## What is required
Except for the pictures, output the records in full and exactly.

=== Input material ===

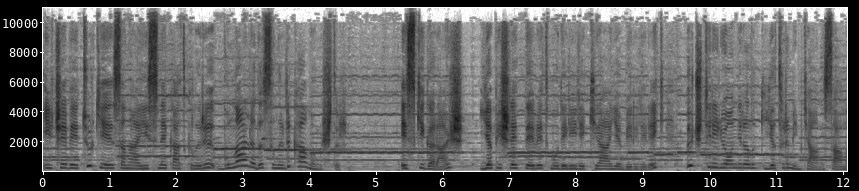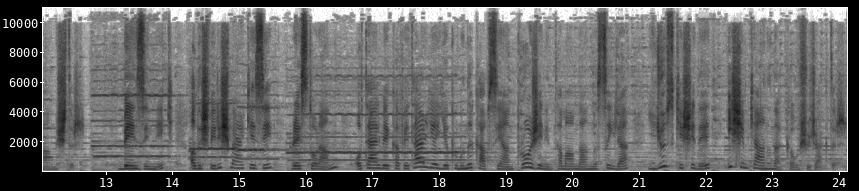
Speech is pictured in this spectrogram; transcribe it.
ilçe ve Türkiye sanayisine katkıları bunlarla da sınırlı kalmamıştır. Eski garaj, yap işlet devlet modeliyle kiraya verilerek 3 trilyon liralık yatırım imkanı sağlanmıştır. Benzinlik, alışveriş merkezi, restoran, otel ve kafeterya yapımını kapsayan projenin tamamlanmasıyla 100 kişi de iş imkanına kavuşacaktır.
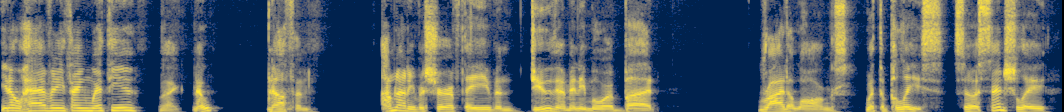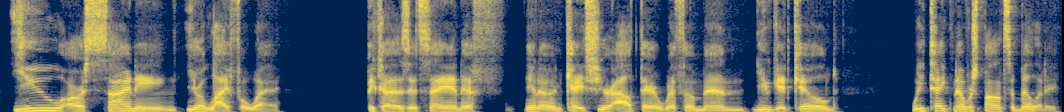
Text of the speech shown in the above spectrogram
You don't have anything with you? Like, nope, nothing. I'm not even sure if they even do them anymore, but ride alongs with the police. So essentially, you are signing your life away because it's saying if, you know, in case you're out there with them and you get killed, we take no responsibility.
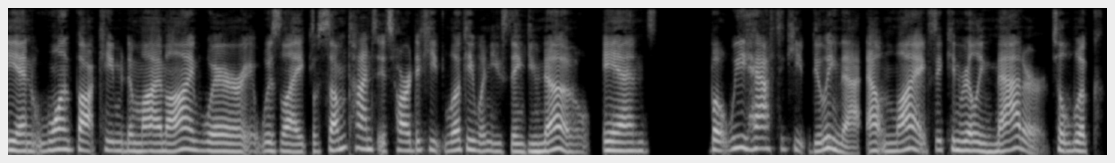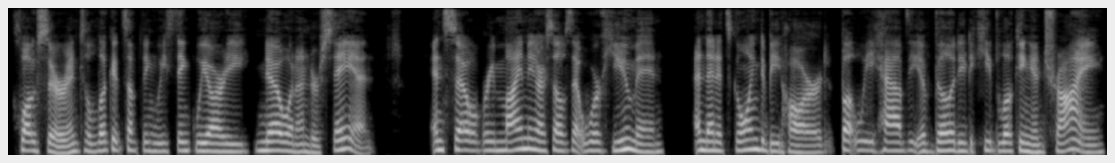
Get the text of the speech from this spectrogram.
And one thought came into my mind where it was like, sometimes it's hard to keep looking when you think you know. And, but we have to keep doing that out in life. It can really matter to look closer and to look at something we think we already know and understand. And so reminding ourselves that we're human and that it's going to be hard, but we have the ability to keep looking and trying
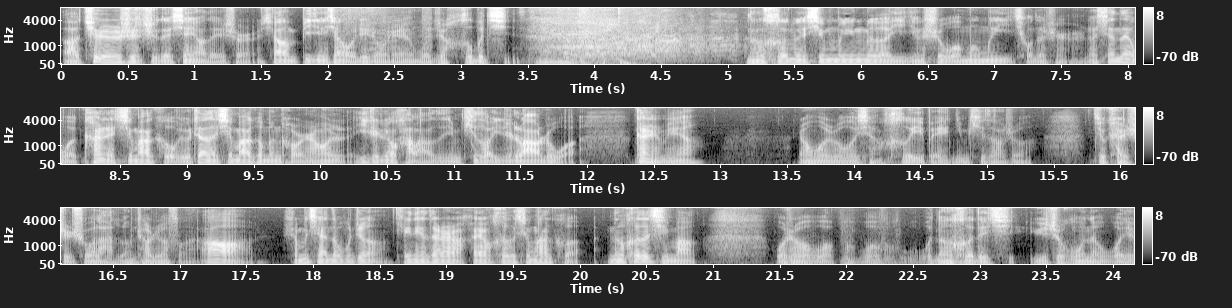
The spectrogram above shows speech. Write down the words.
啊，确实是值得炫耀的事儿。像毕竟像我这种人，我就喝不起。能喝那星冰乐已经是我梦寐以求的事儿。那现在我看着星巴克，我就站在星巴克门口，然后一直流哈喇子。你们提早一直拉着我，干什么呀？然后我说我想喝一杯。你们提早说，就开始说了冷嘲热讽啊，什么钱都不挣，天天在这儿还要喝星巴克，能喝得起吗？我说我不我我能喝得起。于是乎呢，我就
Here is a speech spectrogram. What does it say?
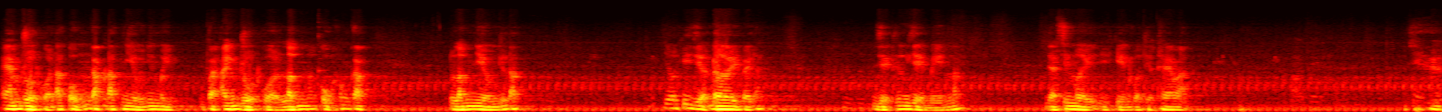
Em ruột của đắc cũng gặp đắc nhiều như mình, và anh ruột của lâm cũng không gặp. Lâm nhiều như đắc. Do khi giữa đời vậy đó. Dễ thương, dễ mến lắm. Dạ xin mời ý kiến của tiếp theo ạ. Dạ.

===

## Task result
Speech is pictured in this spectrogram; transcribe it.
ilçe ve Türkiye sanayisine katkıları bunlarla da sınırlı kalmamıştır. Eski garaj, yap işlet devlet modeliyle kiraya verilerek 3 trilyon liralık yatırım imkanı sağlanmıştır. Benzinlik, alışveriş merkezi, restoran, otel ve kafeterya yapımını kapsayan projenin tamamlanmasıyla 100 kişi de iş imkanına kavuşacaktır.
Text of the speech shown in the above spectrogram
You don't have anything with you? Like, nope, nothing. I'm not even sure if they even do them anymore, but ride alongs with the police. So essentially, you are signing your life away because it's saying if, you know, in case you're out there with them and you get killed, we take no responsibility.
Get the text of the speech from this spectrogram.
And one thought came into my mind where it was like, sometimes it's hard to keep looking when you think you know. And, but we have to keep doing that out in life. It can really matter to look closer and to look at something we think we already know and understand. And so reminding ourselves that we're human and that it's going to be hard, but we have the ability to keep looking and trying
The spectrogram above shows speech. Write down the words.
啊，确实是值得炫耀的事儿。像毕竟像我这种人，我就喝不起。能喝那星冰乐已经是我梦寐以求的事儿。那现在我看着星巴克，我就站在星巴克门口，然后一直流哈喇子。你们提早一直拉着我，干什么呀？然后我说我想喝一杯。你们提早说，就开始说了冷嘲热讽啊，什么钱都不挣，天天在这儿还要喝星巴克，能喝得起吗？我说我不我我能喝得起。于是乎呢，我就
Here is a speech spectrogram. What does it say?
Em ruột của đắc cũng gặp đắc nhiều như mình, và anh ruột của lâm cũng không gặp. Lâm nhiều như đắc. Do khi giữa đời vậy đó. Dễ thương, dễ mến lắm. Dạ xin mời ý kiến của tiếp theo ạ. Dạ.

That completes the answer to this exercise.